The following post was written by Sarah P. in response to the Day 13 Challenge Action: High-Five a random person in the hallway.
Today’s challenge was to high-five a random person in the hallway. The theory behind the action it is that it will help us to initiate a connection with another student and possibly make someone's day a little brighter.
What this challenge did for me, personally, is to make me more aware of other students passing by me in between classes. Usually I just walk to my next class as quickly as possible, without really paying attention to others. On this day, I looked around, and as I was looking for a potential high-five recipient, I noticed how hard it was. I expected to just walk down every hall with my hand out, high-fiving everyone. But, it wasn't as easy as that. Hallways are chaotic; kids don't stay in their lane. It was difficult to walk up to someone moving past me and give them a high five.
Another obstacle to the challenge I found particularly difficult is that most people are looking down at their phones while they walk during passing periods; they are blocking out the world. Students aren't taking even these small opportunities in between classes to look around, to see who is in our school community. Making connections with people is hard when they are staring down at their phones, basically signaling others to stay away.
Something more personal that I discovered about myself from trying this challenge action is how anxious I get in even simple social interactions. Whenever I saw a person who I could high-five, I got too nervous and missed the chance. I did manage to high-five a few people, but they were people I knew so I felt more comfortable interacting with them.
Though high-fiving a stranger who isn't expecting it isn't really your standard social interaction, it still serves as a reminder that we would all benefit from more opportunities to interact with each other. It would help people to become more comfortable with others, and to be more open to putting themselves out there. This challenge was a nice way to encourage people in our school community to engage with each other more.
The following post was written by Alex D. in response to the Day 5 Action Challenge: Read an article that expresses a different opinion about a political or social issue than the one you hold, and reflect on the argument presented.

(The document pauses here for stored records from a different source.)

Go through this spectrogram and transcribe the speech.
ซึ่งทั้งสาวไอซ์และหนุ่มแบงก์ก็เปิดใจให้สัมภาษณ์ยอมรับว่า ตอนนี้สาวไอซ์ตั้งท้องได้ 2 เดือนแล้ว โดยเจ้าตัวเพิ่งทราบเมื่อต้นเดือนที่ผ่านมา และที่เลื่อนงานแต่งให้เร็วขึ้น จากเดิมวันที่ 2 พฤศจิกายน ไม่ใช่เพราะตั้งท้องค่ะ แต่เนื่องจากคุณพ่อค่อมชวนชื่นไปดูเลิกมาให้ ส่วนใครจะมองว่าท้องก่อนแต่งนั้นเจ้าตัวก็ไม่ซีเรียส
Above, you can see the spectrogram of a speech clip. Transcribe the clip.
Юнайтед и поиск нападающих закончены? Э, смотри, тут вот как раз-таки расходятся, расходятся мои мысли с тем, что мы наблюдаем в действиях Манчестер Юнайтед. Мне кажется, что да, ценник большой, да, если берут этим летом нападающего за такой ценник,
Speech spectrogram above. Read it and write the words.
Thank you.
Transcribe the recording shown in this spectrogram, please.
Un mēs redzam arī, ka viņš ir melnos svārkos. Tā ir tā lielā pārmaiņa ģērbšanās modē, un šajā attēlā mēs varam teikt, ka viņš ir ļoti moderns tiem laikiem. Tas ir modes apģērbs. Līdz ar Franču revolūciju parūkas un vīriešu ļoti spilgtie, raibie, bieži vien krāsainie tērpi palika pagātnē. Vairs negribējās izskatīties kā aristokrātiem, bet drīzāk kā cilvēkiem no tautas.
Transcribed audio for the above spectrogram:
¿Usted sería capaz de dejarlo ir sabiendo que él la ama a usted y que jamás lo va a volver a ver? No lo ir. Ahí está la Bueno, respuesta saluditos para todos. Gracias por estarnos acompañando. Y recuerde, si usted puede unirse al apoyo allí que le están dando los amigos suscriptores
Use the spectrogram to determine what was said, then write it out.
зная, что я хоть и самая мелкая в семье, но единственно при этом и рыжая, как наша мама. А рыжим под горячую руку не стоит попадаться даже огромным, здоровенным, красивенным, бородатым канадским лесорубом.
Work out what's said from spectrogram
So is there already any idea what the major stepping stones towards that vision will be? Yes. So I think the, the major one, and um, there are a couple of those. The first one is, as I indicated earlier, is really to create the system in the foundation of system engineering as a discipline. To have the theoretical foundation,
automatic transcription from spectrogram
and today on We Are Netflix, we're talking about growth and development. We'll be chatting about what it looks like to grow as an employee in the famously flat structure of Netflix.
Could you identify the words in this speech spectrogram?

The article I chose to read for this challenge was “After Orlando We Need More Pro-Life Christians” by Kevin Wright. The article refers to the shooting at Pulse, a gay club in Orlando, FL. In the shooting, 49 people were killed and 53 more were injured. Wright argues that attacks such as this one can be prevented with the help of Pro-Life Christians. He believes that pro-life Christians have the power to put an end to this gun violence, and since they value life enough to stand up against abortion, they should also stand up against guns. Wright makes the distinction between pro-life and pro-birth anti-abortion activists. His thought is that if one is simply pro-birth, one is not necessarily standing up for the rights of those who are alive.

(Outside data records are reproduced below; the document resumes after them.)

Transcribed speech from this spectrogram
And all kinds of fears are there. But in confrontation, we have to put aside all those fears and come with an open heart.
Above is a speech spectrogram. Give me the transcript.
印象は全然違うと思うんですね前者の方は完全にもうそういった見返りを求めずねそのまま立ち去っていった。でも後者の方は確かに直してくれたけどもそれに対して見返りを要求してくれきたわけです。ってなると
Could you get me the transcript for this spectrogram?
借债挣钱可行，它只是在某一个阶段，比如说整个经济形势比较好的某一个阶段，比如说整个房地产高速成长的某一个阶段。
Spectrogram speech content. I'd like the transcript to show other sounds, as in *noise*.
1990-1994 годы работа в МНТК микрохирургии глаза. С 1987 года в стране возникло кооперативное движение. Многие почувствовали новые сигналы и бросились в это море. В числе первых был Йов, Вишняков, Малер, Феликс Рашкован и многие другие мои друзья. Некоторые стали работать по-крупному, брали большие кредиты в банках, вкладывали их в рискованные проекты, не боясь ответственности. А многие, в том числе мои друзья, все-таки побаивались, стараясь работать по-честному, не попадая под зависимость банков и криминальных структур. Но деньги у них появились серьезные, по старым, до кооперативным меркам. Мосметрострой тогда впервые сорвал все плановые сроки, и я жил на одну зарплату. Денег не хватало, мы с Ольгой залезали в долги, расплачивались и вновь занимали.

I found this article to be close-minded. Though the point is to open the minds of pro-life activists, the argument is limiting. While Pro-Life Christians may be against gun violence, this article excludes all other people who want an end to gun violence. Refusing to allow women access to abortions has absolutely no effect on the rate of gun violence. There is no correlation with the two issues. The argument seems to connect these things for no reason. I believe that women should have the right to decide what they want to do with their body, especially in instances when pregnancies are caused by rape. A woman who has had an abortion can be just as helpful as a Pro-Life Christian in acting out against gun violence.

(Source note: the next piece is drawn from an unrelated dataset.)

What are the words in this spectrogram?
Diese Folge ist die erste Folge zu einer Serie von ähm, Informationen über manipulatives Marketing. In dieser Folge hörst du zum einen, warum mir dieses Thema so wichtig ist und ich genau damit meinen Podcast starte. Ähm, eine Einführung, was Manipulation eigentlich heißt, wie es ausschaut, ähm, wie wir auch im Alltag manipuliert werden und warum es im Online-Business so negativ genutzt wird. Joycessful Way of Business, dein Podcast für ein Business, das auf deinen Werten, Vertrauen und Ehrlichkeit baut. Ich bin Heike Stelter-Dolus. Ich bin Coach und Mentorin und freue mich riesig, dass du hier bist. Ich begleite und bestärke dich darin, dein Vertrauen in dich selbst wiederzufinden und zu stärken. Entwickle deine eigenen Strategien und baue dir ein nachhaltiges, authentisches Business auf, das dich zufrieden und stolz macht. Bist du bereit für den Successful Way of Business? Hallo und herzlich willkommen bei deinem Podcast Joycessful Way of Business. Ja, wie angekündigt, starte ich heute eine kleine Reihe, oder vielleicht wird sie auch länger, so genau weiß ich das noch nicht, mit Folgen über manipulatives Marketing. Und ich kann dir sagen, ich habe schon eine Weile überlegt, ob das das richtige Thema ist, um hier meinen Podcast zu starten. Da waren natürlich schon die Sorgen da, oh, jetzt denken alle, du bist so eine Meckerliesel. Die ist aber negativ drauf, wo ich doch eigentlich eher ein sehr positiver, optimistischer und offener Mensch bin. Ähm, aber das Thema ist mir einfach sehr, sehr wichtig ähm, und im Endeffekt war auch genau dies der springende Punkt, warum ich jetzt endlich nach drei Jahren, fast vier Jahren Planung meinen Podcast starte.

While the objective of the article has merit and aims to remind people to stand up for their values even when it is hard, even when it might prompt an internal conflict, I don't like how it does so by reinforcing a national divide. It is time that people all joined together in order to stop such acts of violence, rather than singling out certain groups and claiming them to be either particularly obligated or unworthy of striving for a better world.